Autumn is the time of year I gravitate towards comics, in large part because the comics I read are usually horror; they suit the shifting melancholy light, the smell of decay and burning wood, the early dusk. It’s been my autumn ritual to re-read the Charles Burns oeuvre ever since I first came across his work via Black Hole’s stunning art, brilliant depiction of messed up teendom, and lashings of body horror. Black Hole is Burns’ most famous, so I’m going to give a little love to one of his other comics [redacted]
Find out which graphic novels Dundas has picked here
Subscribe to The Unsung Letter here – for weekly missives of brilliant essays by writers and book lovers on underpraised works by living authors.

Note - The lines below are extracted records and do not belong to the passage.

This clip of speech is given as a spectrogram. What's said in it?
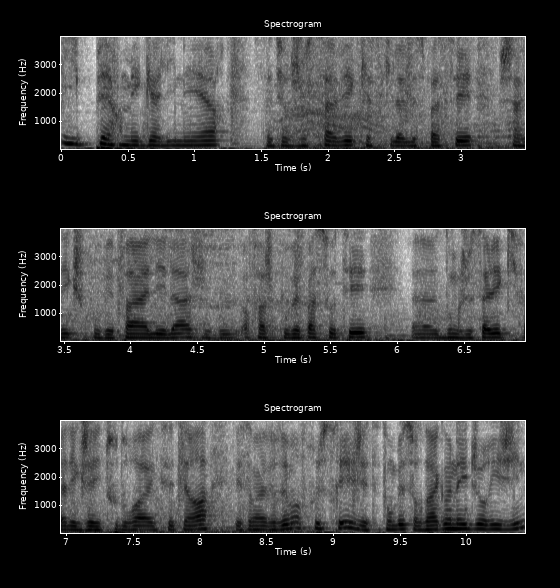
hyper méga linéaire, c'est-à-dire je savais qu'est-ce qu'il allait se je savais que je pouvais pas aller là, je, enfin je pouvais pas sauter, euh, donc je savais qu'il fallait que j'aille tout droit, etc. Et ça m'avait vraiment frustré, j'étais tombé sur Dragon Age Origin,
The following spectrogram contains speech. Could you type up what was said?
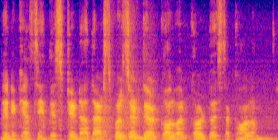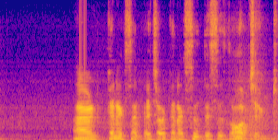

Every week brings something new that you may not have heard of, but that might change your life (in some small literary way, or perhaps deliver a grand epiphany – why not find out?)
This week in The Unsung Letter Ryan Vance speaks on a novel of memory and a kind of unseeing:
When reading, all I experience is the printed form of words on the page in front of me, and I find it difficult to totally lose myself in fictional worlds so familiar to our own. So you can keep your meandering realism, your airport thrillers, your meticulous historical memoirs. Give me something so unlikely it sounds ridiculous, even demented, if not outright impossible. Give me something unimaginable. Because for me, literally everything is.
Read more here, and subscribe to The Unsung Letter if you have not yet – the letters are on a different book in print by a living author and by a different book lover/critic every time. You won’t want to miss a one, as each brings its own joys and unexpected emotional connections, and of course another contender for your to-be-read pile.